Stakeholders call for structured tax system for real sector
Stakeholders in various sectors of the economy have called on the Government to have a robust and well-structured system to increase the tax contribution of small and medium enterprises and artisanal workers.
The small and medium enterprises, described as the “real” economy, are noted to drive production, purchase and flow of goods and services globally and needed an enabling environment to easily pay taxes at affordable rates to shore up the country’s revenue.
At the maiden tax forum organised in Accra, stakeholders including tax analysts, trade and agriculture sector players, and Civil Society Organisations (CSOs) called for the establishment of critical infrastructure to capture such players in the tax net.
Organised by Revenue Mobilisation Africa (RMA) – a not for profit organisation working to ensure effective revenue mobilization in Africa, they also asked the Government to seal loopholes in the tax system and curb corruption.
They also underscored the need for the Ghana Revenue Authority (GRA) to heighten education in rural parts of the country in an easily understanding way through local languages and psyche the minds of taxpayers for voluntary tax compliance.
Dr Alex Ampaabeng, a Tax Specialist, explained that there was more revenue to be realised from plumbers, masons, electricians and other workers who had not been formally included in the tax net.
He called for the introduction of a licensing regime that ensured that such workers who had the potential of increasing the country’s revenue through taxes “significantly” were brought into the tax system.
Dr Ampaabeng, who is the Fiscal Policy Lead at Oxfam Ghana, also asked the Government to make the citizenry have evidence of the taxes paid by distributing development equitably across the country and make tax rates affordable to all.
Dr Joseph Obeng, President of the Ghana Union of Traders (GUTA) in an interview with the Ghana News Agency on the sidelines of the forum, reiterated the need for tax systems to affordable and fair, especially for businesses.
He said, “The tax system should bring parity and fairness, because when there’s discretion like the case of Labianca and loopholes in the system, people take advantage of it to the detriment of others.”
He also said it was important for the Government to make the payment of taxes affordable noting that: “If the taxes are not affordable, compliance is difficult.
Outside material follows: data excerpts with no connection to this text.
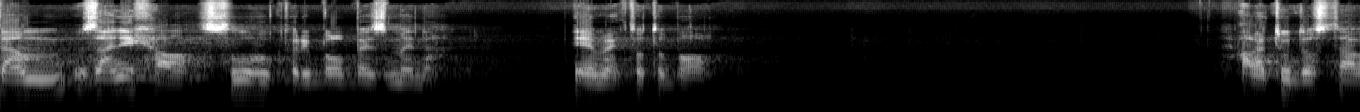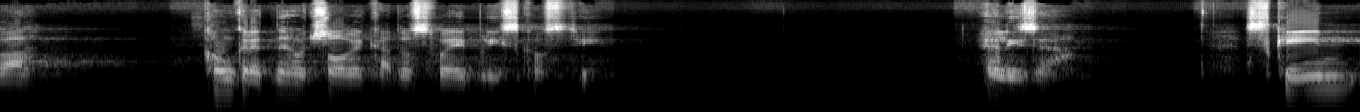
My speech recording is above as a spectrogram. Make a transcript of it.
tam zanechal sluhu, ktorý bol bez mena. Neviem, kto to bol. Ale tu dostáva konkrétneho človeka do svojej blízkosti. Eliza. S kým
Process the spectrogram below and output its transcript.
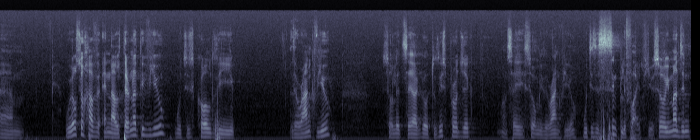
Um, we also have an alternative view, which is called the, the rank view. So let's say I go to this project and say, show me the rank view, which is a simplified view. So imagine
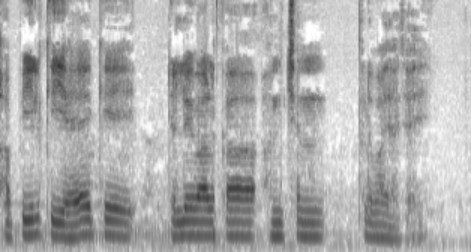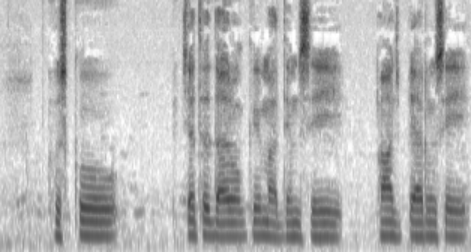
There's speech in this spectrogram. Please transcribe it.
अपील की है कि टल्लेवाल का अनशन तड़वाया जाए। उसको जथेदारों के माध्यम से, पाँच प्यारों से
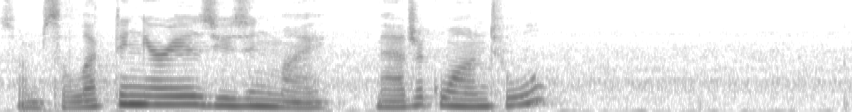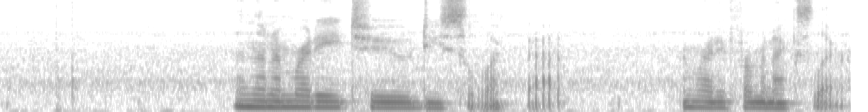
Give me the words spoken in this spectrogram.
So I'm selecting areas using my magic wand tool. And then I'm ready to deselect that. I'm ready for my next layer.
So, they should tighten the system to make it fair and affordable.”
“The Value Added Tax (VAT) as it stands now doesn’t ensure parity; while some are paying 19.5 per cent – those in the standard rate, others are paying four per cent, yet many others are not paying at all, and such system should be addressed,” Dr Obeng said.
Mr Geoffrey Ocansey, Executive Director, RMA, said it was critical for the Government to implement tax solutions that would support the growth of industries.
Mr Ocansey said when an enabling environment was created for businesses to thrive, they would not only expand but employ more Ghanaians, and contribute more to taxes.
He called on GRA to intensify its public education by collaborating with the National Commission for Civic Education (NCCE), Information Services Department (ISD) and other stakeholders to “get closer to the people through face-to-face interaction in local languages.”
“People should know why they should pay tax right from the primary schools to secondary schools and the university. By the time they start working, they’ll know the essence of paying and willingly pay.”